Following Jerome, a 17 year old boy (for the past 16 years) shot by an arrow and relegated to soul rehabilitation, and his awkward, unpopular charge Heidi, DEVINE INTERVENTION is a story about one boy's attempts to convince the girl he protects that 1.) he is not schizophrenia and 2.) he can actually save her. When an unthinkable accident happens, splitting Heidi's soul from her body, Jerome only has little more than a day to make sure she gets to Heaven, because no matter what, the fact he got her killed means a one way trip to Hell for eternity.
This book brought the tears - the happy tears, the sad tears, the tears of laughter that roll down your face in happy globs. It's a hilarious book about a difficult subject - life and the choices we make in it. It's so imaginative and unique and fun that I fear that I cannot accurately convey how much I adored this book and the characters in it. Bravo, Martha Brockenbrough - your YA debut has made me almost speechless. But not quite, because I have so much to just babble off about this one.
The characters are atypical. Jerome is a black sheep in reform after killing a cat while participating in underage drinking. Heidi is a social outcast with an embarrassing track record behind her.Read more ›
Hmm. So...this book wasn't terrible. It was okay. It was actually kind of cute but a little childish. It was meh.
Jerome was a troublemaker when he was alive. Not exactly malicious but kind of dumb and easily influenced by his older cousin Mike. Then when he was seventeen, his cousin shot him in the head with an arrow, killing him. Because he had been a troublemaker during his life, after death he was placed in a rehab/angel training thing. If he wants to go into Heaven, he has to pass through the training.
He is placed with Heidi when she is a baby. He is supposed to be her guardian angel, but he doesn't do a very good job if it. For most of Heidi's life, she believes she is crazy, hearing voices.
Heidi is a pretty typical sixteen year old girl; self-conscious, a little shy. She's a talented artist but her family doesn't give her much support. Instead they make her play basketball because she's freakishly tall and they want her to get a scholarship.
After a series of very embarrassing events at school, Heidi is walking her dog around a frozen pond, feeling sorry for herself. Jerome is not following her as he should be and she falls through the ice, and instead of saving her, he accidently pulls her soul out of her body. Now it's a race to get her soul back into her body before it disappears forever.

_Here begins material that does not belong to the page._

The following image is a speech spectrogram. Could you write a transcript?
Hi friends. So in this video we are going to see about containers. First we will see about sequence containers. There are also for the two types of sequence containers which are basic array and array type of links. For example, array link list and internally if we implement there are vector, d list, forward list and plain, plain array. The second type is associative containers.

As I said, the book wasn't terrible. But it was written a bit on the younger side of the YA genre. More for middle school age. Which is fine, I think someone younger than me would probably enjoy this book.

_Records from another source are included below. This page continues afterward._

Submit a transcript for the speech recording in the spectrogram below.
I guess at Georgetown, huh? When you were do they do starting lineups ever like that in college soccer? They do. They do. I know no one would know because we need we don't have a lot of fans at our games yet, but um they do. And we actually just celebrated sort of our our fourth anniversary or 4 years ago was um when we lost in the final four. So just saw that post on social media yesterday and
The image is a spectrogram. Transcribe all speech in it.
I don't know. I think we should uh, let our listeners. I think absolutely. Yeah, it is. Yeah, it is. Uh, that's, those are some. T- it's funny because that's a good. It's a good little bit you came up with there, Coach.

It was also a tad weird.Read more ›
Most Recent Customer Reviews
Good read from beginning to end with a perspective on life & death & heaven & hell I didn't expect.Published 6 months ago by P. M. Dionne
I've never written a review for Amazon before and I don't know the author from Adam. I borrowed the book from the library, because it was there when I needed something to read, but... Read morePublished 17 months ago by Maria Simson
[More of my reviews are available on my blog, Geeky Reading, to which there's a link on my profile. Read more
"Devine Intervention" and I never clicked. I really tried to like it but just couldn't get into it. Read morePublished 19 months ago by u mad, bro?
At the start of this book, I was ready to sit down and begin a book that would probably be about the dramatic adventure of two completely different beings trying to make it through... Read morePublished on May 11, 2013 by Jess Terhune
Originally posted on my blog, Books Forget Me Knot.
From the very first page to the very last word, Martha Brockenbrough's Devine Intervention captured my heart. Read more
Okay, so this probably sounds like any other guardian angel book full of gooey romance and annoying heroines, but if you read the synopsis then you'll know that this isn't one of... Read morePublished on March 21, 2013 by Daniela @ YA Book Season
Devine Intervention is the kind of book that I can enjoy while I am reading, but I just could not fall in love with it. It is funny and lighthearted, but not very memorable. Read morePublished on March 9, 2013 by Teresa